(system->dot s)  string?

  s : system?
Generate dot notation representing a system’s dependency graph.


(system->png s output-path)  boolean?

  s : system?
  output-path : path-string?
Generate a PNG of a system’s dependency graph. Requires Graphviz to be installed and its dot command to be available on the system PATH.

2.3 The Escape Hatch

Manually passing components around can be painful in highly-dynamic applications so the library provides an escape hatch for those use-cases. When a system is started, current-system is parameterized to point to the system itself. That way, components’ start and stop functions as well as any threads started by components are able to directly reference the system they are a part of.


(current-system)  (or/c false/c system?)

(current-system s)  void?
  s : (or/c false/c system?)

2.4 Testing

 (require component/testing) package: component-lib

When integration testing components, you often need to put together a subset of components, start them up and reference them from within your tests. The system-test-suite form provides a convenient way to do this.

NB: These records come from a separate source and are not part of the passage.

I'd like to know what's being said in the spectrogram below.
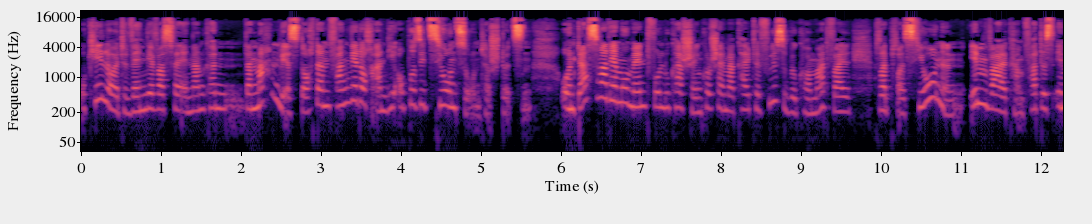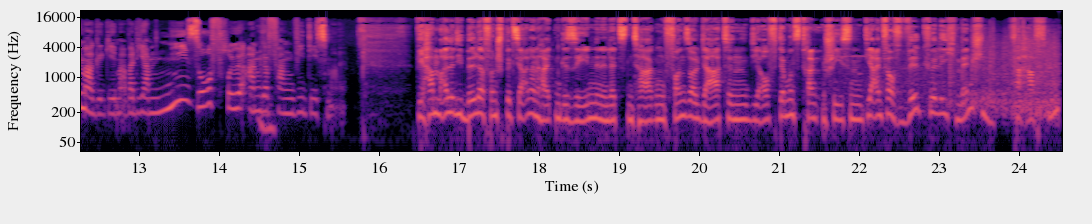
okay Leute, wenn wir was verändern können, dann machen wir es doch. Dann fangen wir doch an, die Opposition zu unterstützen. Und das war der Moment, wo Lukaschenko scheinbar kalte Füße bekommen hat, weil Repressionen im Wahlkampf hat es immer gegeben, aber die haben nie so früh angefangen wie diesmal. Wir haben alle die Bilder von Spezialeinheiten gesehen in den letzten Tagen von Soldaten, die auf Demonstranten schießen, die einfach willkürlich Menschen verhaften.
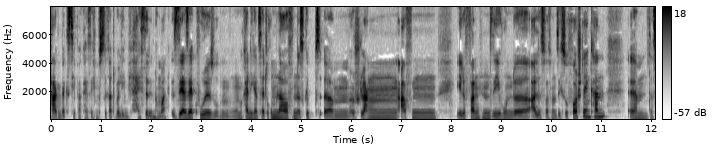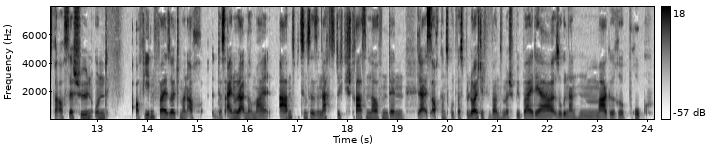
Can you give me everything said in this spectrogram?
Hagenbecks Tierpark heißt, ich musste gerade überlegen, wie heißt der denn nochmal? Sehr, sehr cool. So, man kann die ganze Zeit rumlaufen. Es gibt ähm, Schlangen, Affen, Elefanten, Seehunde, alles, was man sich so vorstellen kann. Ähm, das war auch sehr schön. Und auf jeden Fall sollte man auch das ein oder andere Mal abends bzw. nachts durch die Straßen laufen, denn da ist auch ganz gut was beleuchtet. Wir waren zum Beispiel bei der sogenannten Magere Bruck,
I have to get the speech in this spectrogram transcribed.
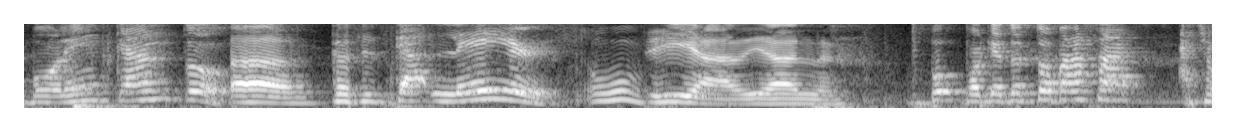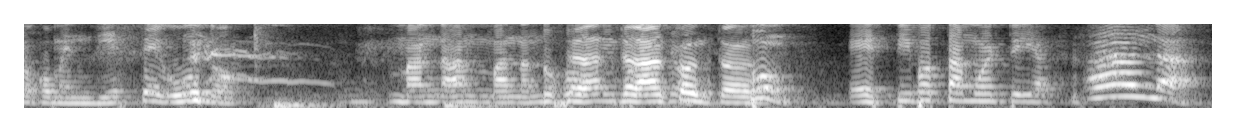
volé en canto. Ah. Because it's got layers. Uh, Y a diablo. Po- Porque todo esto pasa, acho, como en 10 segundos. mandan- mandando Te te dan con todo. ¡Pum! el tipo está muerto y ya, ¡anda!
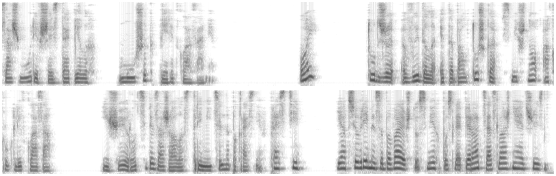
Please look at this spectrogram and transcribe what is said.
зажмурившись до белых мушек перед глазами. Ой! Тут же выдала эта болтушка, смешно округлив глаза. Еще и рот себе зажала, стремительно покраснев. Прости, я все время забываю, что смех после операции осложняет жизнь.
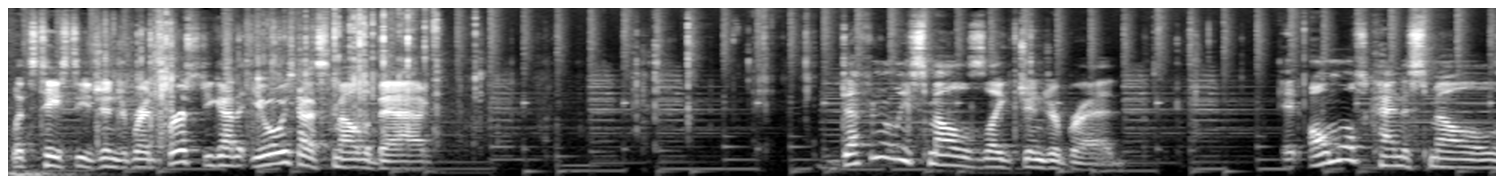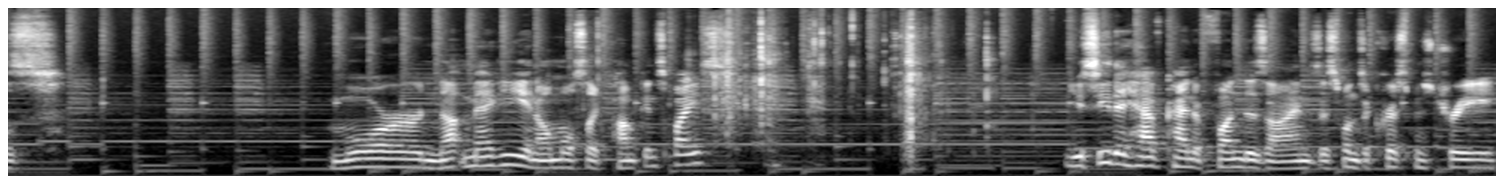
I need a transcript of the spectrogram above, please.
Let's taste these gingerbread. First, you got to you always got to smell the bag. Definitely smells like gingerbread. It almost kind of smells more nutmeggy and almost like pumpkin spice. You see they have kind of fun designs. This one's a Christmas tree.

(system-test-suite id (component ...+)
  body-expr ...+)
component = 
(component-id factory-expr)
(component-id (dependency-id ...) factory-expr)
maybe-before = 
  | #:before before-expr
maybe-after = 
  | #:after after-expr
Produces a test-suite that is associated with a custom system made up of the specified components. The system is started before the test suite runs and stopped after it finishes. During startup, each individual component is bound to an identifier in the scope of the test suite so that tests may easily reference the components.

> (struct mailer ()
    #:methods gen:component [])
> (struct app (mailer)
    #:methods gen:component [])
> (run-tests
   (system-test-suite app ([a (m) app]
                           [m mailer])
     (test-case "instantiated"
       (check-true (system? app-system))
       (check-true (app? a))
       (check-true (mailer? (app-mailer a))))))

1 success(es) 0 failure(s) 0 error(s) 1 test(s) run


3 Acknowledgments

This library draws inspiration from Stuart Sierra’s "component" library for Clojure.